Seleucus VI Epiphanes Nicator was a Hellenistic Seleucid monarch who ruled Syria between 96 and 94 BC. He was the son of Antiochus VIII and his Egyptian wife Tryphaena. Seleucus VI lived in a period of civil war between his father and his uncle Antiochus IX, which ended in 96 BC when Antiochus VIII was assassinated. Antiochus IX then occupied the capital Antioch while Seleucus VI established his power-base in western Cilicia and himself prepared for war. In 95 BC, Antiochus IX marched against his nephew, but lost the battle and was killed. Seleucus VI became the master of the capital but had to share Syria with his brother Demetrius III, based in Damascus, and his cousin, Antiochus IX's son Antiochus X.

Antiochus IX Cyzicenus Antiochus IX Eusebes Cyzicenus
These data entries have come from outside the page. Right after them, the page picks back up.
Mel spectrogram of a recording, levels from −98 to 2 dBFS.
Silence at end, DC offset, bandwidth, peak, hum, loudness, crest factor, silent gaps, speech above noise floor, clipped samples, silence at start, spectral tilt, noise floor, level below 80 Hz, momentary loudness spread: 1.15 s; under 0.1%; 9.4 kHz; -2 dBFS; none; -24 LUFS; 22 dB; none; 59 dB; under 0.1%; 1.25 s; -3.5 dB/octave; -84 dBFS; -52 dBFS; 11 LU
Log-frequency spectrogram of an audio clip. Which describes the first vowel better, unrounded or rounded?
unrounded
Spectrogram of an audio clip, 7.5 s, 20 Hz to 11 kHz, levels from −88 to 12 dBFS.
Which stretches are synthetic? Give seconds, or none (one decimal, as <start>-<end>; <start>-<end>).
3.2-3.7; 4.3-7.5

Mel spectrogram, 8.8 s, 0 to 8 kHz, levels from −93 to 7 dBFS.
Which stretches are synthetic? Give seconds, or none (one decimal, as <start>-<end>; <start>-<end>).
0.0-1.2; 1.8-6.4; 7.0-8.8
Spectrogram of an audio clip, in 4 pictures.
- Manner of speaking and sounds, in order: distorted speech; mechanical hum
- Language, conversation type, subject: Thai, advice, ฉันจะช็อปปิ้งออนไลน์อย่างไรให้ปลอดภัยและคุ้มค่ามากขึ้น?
Antiochus IX Eusebes Cyzicenus was a ruler of the Hellenistic Seleucid kingdom. He was the son of Antiochus VII Sidetes and Cleopatra Thea. He left the kingdom in 129 BC and went to the city of Cyzicus, but he returned in 116 BC to challenge his half-brother Antiochus VIII for power.

The Seleucid king Seleucus V Philometor, ruler of the Hellenistic Seleucid kingdom, was the eldest son of Demetrius II Nicator and Cleopatra Thea. The epithet Philometor means "mother-loving" and in the Hellenistic world usually indicated that the mother acted as co-regent for the prince.
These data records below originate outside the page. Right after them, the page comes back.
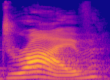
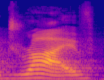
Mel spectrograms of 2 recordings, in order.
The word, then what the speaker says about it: drive: Instead of drive, with that long I, drive. I'm hearing driv, driv.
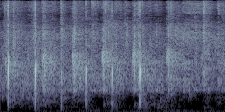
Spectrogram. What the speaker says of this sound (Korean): 찬양을 받으신 하나님께 영광의 박수를 올려드리겠습니다.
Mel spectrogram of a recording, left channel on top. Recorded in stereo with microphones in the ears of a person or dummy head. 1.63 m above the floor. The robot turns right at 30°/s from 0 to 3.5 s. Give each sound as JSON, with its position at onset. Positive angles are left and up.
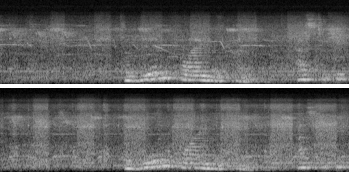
{"t": 1.2, "sound": "a man speaking", "azimuth_deg": 20, "distance_m": 1.5}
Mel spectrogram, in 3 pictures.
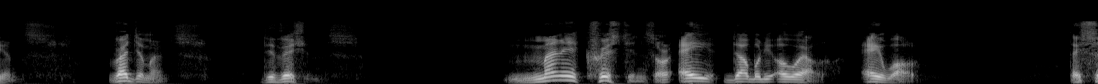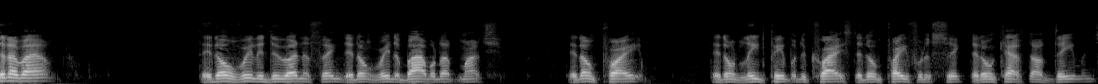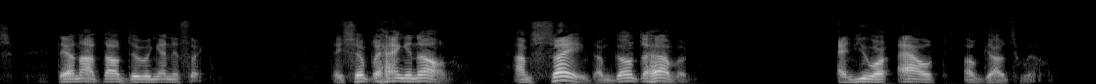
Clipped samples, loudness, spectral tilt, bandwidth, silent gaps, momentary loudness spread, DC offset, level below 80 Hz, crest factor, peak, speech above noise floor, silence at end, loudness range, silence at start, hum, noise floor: under 0.1%; -23 LUFS; -6.5 dB/octave; 8 kHz; none; 14 LU; under 0.1%; -68 dBFS; 22 dB; -2 dBFS; 54 dB; 0.65 s; 4 LU; 0 s; none; -77 dBFS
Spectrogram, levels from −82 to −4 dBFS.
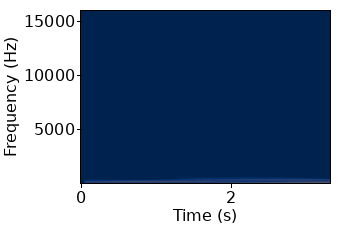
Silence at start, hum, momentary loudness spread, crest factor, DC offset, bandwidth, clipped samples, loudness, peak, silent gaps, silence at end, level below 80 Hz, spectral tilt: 0.05 s; 50 Hz at -70 dBFS; 2 LU; 10 dB; under 0.1%; 2.1 kHz; under 0.1%; -69 LUFS; -58 dBFS; none; 0 s; -70 dBFS; -10 dB/octave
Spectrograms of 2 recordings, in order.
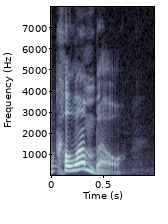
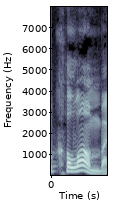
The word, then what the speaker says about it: Coulombe: is a Trader Joe, Joe Colombo uh, who uh, Joe Coulombe, I believe is how you pronounce his name, who started the company.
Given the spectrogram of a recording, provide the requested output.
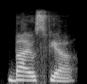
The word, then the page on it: biosphere: Indian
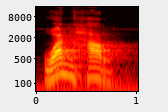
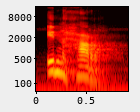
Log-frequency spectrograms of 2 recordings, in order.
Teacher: jika dia disambung dengan waw sekarang hilang, tasqutu. Wanhar. Namun jika tanpa waw misalnya di awal jumlah inhar dibaca hamzahnya. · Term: hamzah al-wasl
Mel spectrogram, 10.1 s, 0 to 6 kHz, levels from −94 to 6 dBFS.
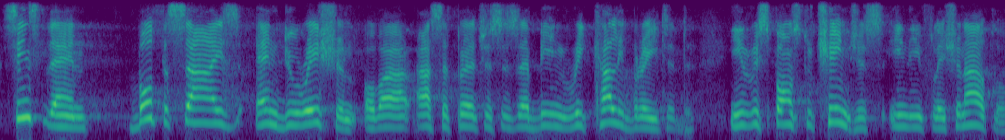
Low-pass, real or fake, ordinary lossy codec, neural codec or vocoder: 5.4 kHz; fake; Opus, 32 kbps; codec, 16 kHz, 16 kbps, FunCodec, trained on Chinese and English, 50 frames a second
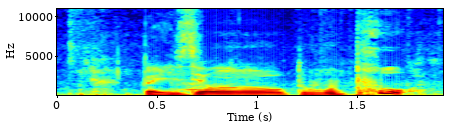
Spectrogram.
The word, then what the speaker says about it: 堡: Chinese character is "堡" (bao), meaning "fortress". But locally, it's probably pronounced more like "bu3". In Beijing, it's pronounced "pu4".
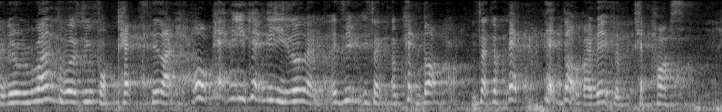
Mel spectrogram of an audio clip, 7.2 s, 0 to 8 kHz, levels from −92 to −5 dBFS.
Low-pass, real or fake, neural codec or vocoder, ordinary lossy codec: none; fake; codec, 16 kHz, 2 kbps, FunCodec, trained on LibriTTS, 25 frames a second; none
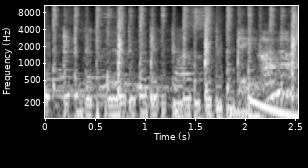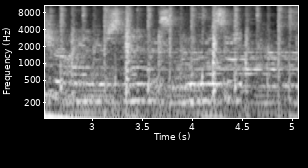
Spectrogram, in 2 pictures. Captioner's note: people chatting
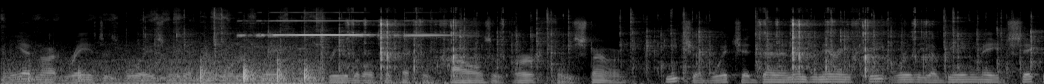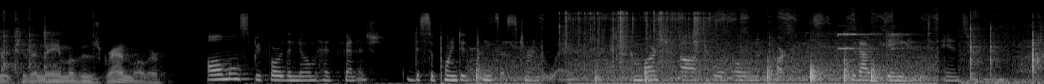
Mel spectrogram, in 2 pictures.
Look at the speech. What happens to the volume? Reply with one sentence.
The loudness of the speech stays about the same.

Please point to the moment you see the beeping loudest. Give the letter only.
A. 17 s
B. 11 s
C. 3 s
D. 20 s
C.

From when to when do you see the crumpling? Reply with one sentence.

Antiochus I Theos of Commagene King of Commagene

Antiochus I Theos Dikaios Epiphanes Philorhomaios Philhellen was king of the Greco-Iranian Kingdom of Commagene and the most famous king of that kingdom.
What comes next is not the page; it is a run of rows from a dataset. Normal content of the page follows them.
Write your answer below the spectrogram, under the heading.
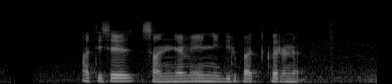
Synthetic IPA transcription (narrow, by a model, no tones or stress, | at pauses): at̪isesanjameːnid̪iɾipat̪kəɾənə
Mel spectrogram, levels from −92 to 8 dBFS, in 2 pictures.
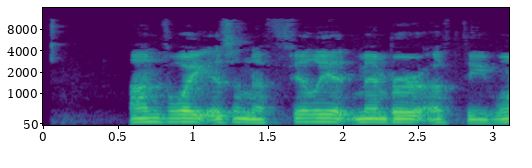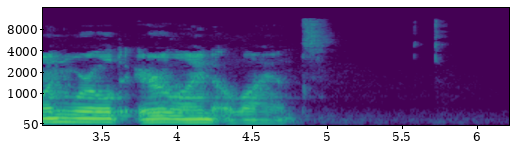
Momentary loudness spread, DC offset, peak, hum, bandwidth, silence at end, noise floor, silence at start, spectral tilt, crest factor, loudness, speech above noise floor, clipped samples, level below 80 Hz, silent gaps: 13 LU; under 0.1%; -4 dBFS; none; 11 kHz; 1.3 s; -67 dBFS; 0.6 s; -7 dB/octave; 16 dB; -19 LUFS; 49 dB; under 0.1%; -44 dBFS; none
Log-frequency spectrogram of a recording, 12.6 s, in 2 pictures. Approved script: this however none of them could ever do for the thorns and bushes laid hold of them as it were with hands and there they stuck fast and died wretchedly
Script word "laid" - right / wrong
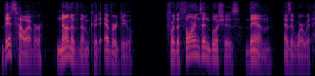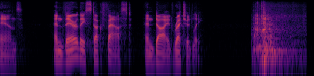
wrong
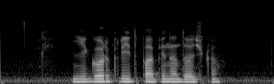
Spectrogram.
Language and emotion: Russian, neutral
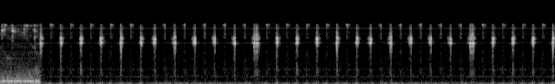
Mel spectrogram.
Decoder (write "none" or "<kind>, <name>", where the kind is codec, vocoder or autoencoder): vocoder, HiFi-GAN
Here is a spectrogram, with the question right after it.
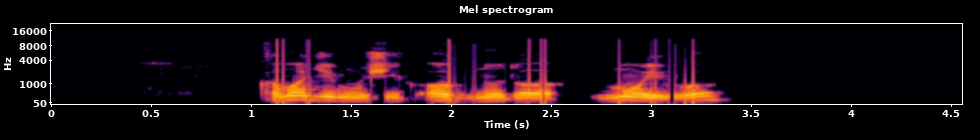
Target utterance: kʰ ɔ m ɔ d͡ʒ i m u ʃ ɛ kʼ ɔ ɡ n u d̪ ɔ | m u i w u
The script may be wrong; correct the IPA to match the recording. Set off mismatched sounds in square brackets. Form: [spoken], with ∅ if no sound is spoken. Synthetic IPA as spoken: kʰ ɔ m ɔ d͡ʒ i m u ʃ [i] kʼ ɔ ɡ n u d̪ ɔ | m u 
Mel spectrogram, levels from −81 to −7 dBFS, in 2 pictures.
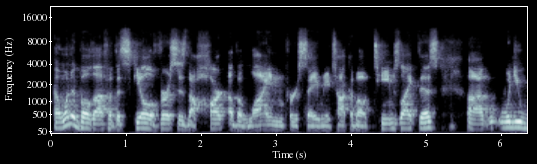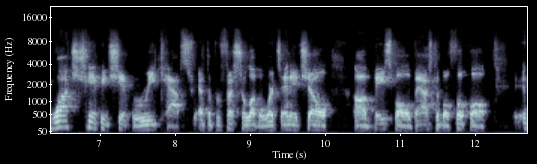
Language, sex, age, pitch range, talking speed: English, male, 20-39, 115-145 Hz, 195 wpm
Cleopatra VI Tryphaena was an Egyptian Ptolemaic queen. She may be identical with Cleopatra V.

Ptolemy X Alexander I King of Egypt

Ptolemy X Alexander I was King of Egypt from 107 BC till his death in 88 BC, in co-regency with Cleopatra III as Ptolemy Philometor Soter until 101 BC, and then with Berenice III as Ptolemy Philadelphus. He was a son of Ptolemy VIII Physcon and Cleopatra III, and younger brother of Ptolemy IX. His birth name was probably Alexander.

Cleopatra IV was Queen of Egypt briefly from 116 to 115 BC, jointly with her husband Ptolemy IX Lathyros. She later became queen consort of Syria as the wife of Antiochus IX Cyzicenus.

Cleopatra Selene of Syria Monarch of Syria

Cleopatra II Selene was the monarch of Syria from 82 to 69 BC. The daughter of Ptolemy VIII and Cleopatra III of Egypt, Cleopatra Selene was favoured by her mother and became a pawn in Cleopatra III's political manoeuvres. In 115 BC, Cleopatra III forced her son Ptolemy IX to divorce his sister-wife Cleopatra IV, and chose Cleopatra Selene as the new queen consort of Egypt. Tension between the king and his mother grew and ended with his expulsion from Egypt, leaving Cleopatra Selene behind; she probably then married the new king, her other brother Ptolemy X.

Laodice VII Thea Philadelphus, was a Greek–Syrian princess of the Seleucid Empire and future queen of Commagene. She was the daughter of Greek–Syrian King Antiochus VIII Grypus and Greek Ptolemaic Princess Cleopatra Tryphaena, a daughter of Ptolemy VIII Physcon.

Tryphaena was a Ptolemaic princess. She married the Seleucid king Antiochus VIII Grypus and was queen of Syria.


  1. Whitehorne 1994, pp. 81, 149.
  2. 1 2 Wright 2008, pp. 39–41.
  3. Wright 2008, p. 40.
  4. 1 2 3 4 Ogden, Daniel (1999). Polygamy Prostitutes and Death. The Hellenistic Dynasties. London: Gerald Duckworth & Co. Ltd. p. 150. ISBN   07156 29301.
  5. Justin. "39.2.7-8". Epitome of Pompeius Trogus' Philippic Histories.
  6. Galen, 14 p. 185
  7. Bilde, Per (1996). Aspects of Hellenistic Kingship. Studies in Hellenistic civilization. 7. Aarhus University Press. p. 36. ISBN   978-8-772-88474-5. ISSN   0906-3463.
  8. Smith, Andrew. "Athenaeus: Deipnosophists - Book 5 (c)".


Antiochus VIII Grypus
Born: Unknown Died: 96 BC
Preceded by
Cleopatra Thea
Seleucid King (King of Syria)
12596 BC
with Cleopatra Thea (126121/3 BC)
Succeeded by
Antiochus IX Cyzicenus